Q: What do you remember most about the moment you found out you had been put on scholarship?
A: I remember walking into Coach (Larry) Fedora’s office, and we had a conversation. This was right before summer session, so right after our spring semester. He said, “I’m going to put you on scholarship for the summer.” He told me it was just for the summer. He said, “If you get a scholarship and want to be one of those guys that stops working and has it made now, I’ll take it away.” I believed every word he said, so I worked as hard as I’ve ever worked — if not harder — to make sure there’s no reason for him to possibly think of taking my scholarship away. I remember him having that conversation with me and then calling home. My mom was crying, and my dad was saying good job and all that. But it was right back to work. I’m not really one for the big YouTube sensation videos, so I’m glad he didn’t do something like that. I’m not real good with surprises. I don’t have a real good surprise face, so I don’t know how many views it would’ve got.
Q: You guys have allowed only one of your opponents to score more than 17 points this year. Statistically, UNC’s defense was one of the worst in school history a year ago. How has the defense gotten this much better with a lot of the same players in such a short period of time?
A: Just people buying in. Last year, we had a lot of guys that wanted to do their own thing. When Coach (Gene) Chizik came, you can’t do your own thing in his scheme. He tells the guys every week, if he calls a play and (the offense) calls the perfect play against that defense, they can still be successful even though the defense they called isn’t perfect for the offensive play. As long as everybody does their job, then it doesn’t matter. Last year, we had a lot of guys who didn’t want to do their job. But you can definitely tell this year — it’s night and day — everybody is doing their job, and you can see it across the field. We’re not giving up big plays and every five or six players you see somebody wide open deep, because guys trust each other, and they’re having each other’s back. Everybody has completely bought into what Coach Chizik has planned.
Q: Your teammate, Ryan Switzer, had some fun on Twitter responding to an old tweet from a Wake Forest assistant coach who had been mocking the Tar Heels’ off-field problems during the offseason. Is that just Switzer being Switzer, or were you in the middle of it?

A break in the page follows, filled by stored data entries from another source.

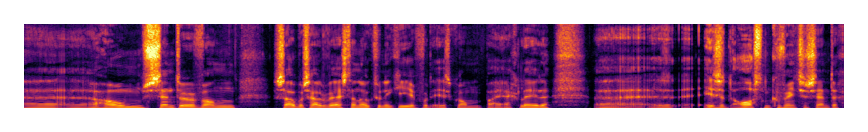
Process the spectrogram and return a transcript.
Uh, home center van Sauber Zuidwest. En ook toen ik hier voor het eerst kwam, een paar jaar geleden, uh, is het Austin Convention Center.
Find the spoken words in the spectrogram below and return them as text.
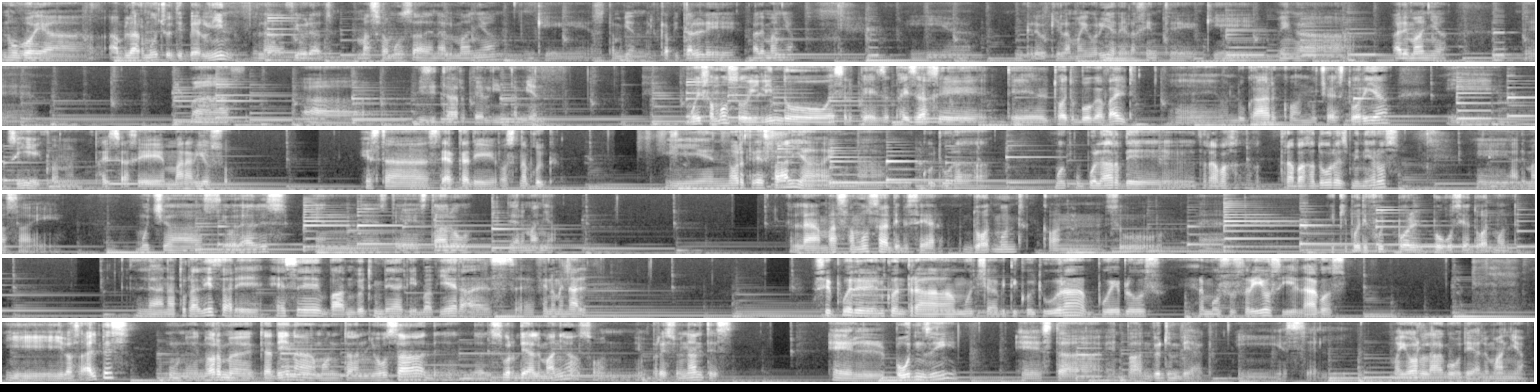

A: No, I didn’t even know it had happened until I saw it on Twitter. Guys always are going to talk down to a team in-state whenever they get a chance. We get that all the time. It feels good to be able to silence all that. There’s not too much coming out talking about us now.